Majella is the queen of coping; she has developed a system of avoiding eye contact, she gladly relies on years-long joke exchanges orchestrated by her customers and coworkers, and she is clear about people explaining idioms and small-town customs to her as a needed relief. She is also coping with the world around her; her uncle “died for the cause”, her IRA-adjacent father disappeared years ago, her mother is lost in a haze of whiskey, and her beloved grandmother has recently been beaten to death.
It isn’t all bombings, beatings, and blackouts- I promise! Majella is a woman surrounded by the ever-present reminders of The Troubles, but she is a woman with a routine of contentment and comfort. The things that she finds comforting may not feel familiar or comforting to her peers or the reader, but Majella is at peace with her place in life. Sure, her drunken mother is bellowing at the bottom of the stairs, but Majella has her comfy duvet, a DVD box-set of Dallas, and a free nightly dinner that comes home with her after her shift at the chip shop.

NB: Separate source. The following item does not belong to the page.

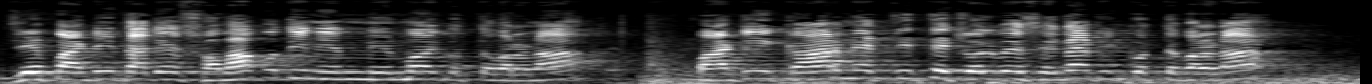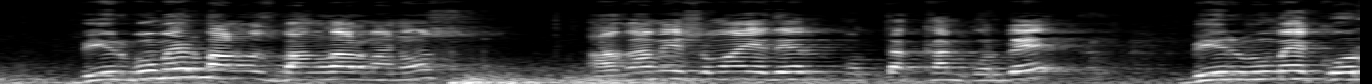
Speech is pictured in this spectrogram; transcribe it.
যে পার্টি তাদের সভাপতি নির- নির্ণয় করতে পারে না পার্টি কার নেতৃত্বে চলবে সেটা ঠিক করতে পারে না বীরভূমের মানুষ বাংলার মানুষ আগামী সময় এদের প্রত্যাখ্যান করবে বীরভূমে কোর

I need to know more. More about Majella, our narrator and list-maker, but more about Michelle Gallen in general! Her author bio mentions recovering from a debilitating brain injury in her twenties (same girl, same). Gallen describes herself as “non-neurotypical” (quotes for using her exact wording- NOT far casting doubt!) in regards to both the injury and to her overall makeup, and Majella makes great use of self-soothing rituals like rocking and flicking her fingers. In reviews, write-ups, and interviews I have found Gallen, interviewers, and reporters explicitly labeling Majella as autistic, but the term never arrives in or around the book. It’s easy to identify with Majella if her routines and needs feel familiar to you, but I am curious as to what a reader who has not experienced or witnessed these needs, ideas, and behaviors would think of Majella. I love seeing a story with an autistic main character that is not focused on autism and autism alone, but I wish it was bit easier for others to pick up this book and learn a bit more about Majella without having to don a detective’s cap.
When I first sat down to type this review, I was sitting solidly in the “Three Star” camp. The more time I spend reading about Gallen, and the more thought I give to Majella’s experiences, the more I feel for both women and the more I appreciate this book. I think this book suffers from a bit of false advertising; the cover and reviews alike shout about comparisons to the (excellent) TV show Derry Girls, but the overall tone does not match that show at all. They both take place in Northern Ireland, they both have female protagonists, they both are still under the shadow of The Troubles, but similar outsides do not equal similar insides!
Majella is a woman with a routine, and I respect that. She works, she endures, she ignores, but she also enjoys, savors, and-in her own words- fucks. Majella knows who she is and what she wants. The rest of town can either see her as she is or stay the hell out of her way.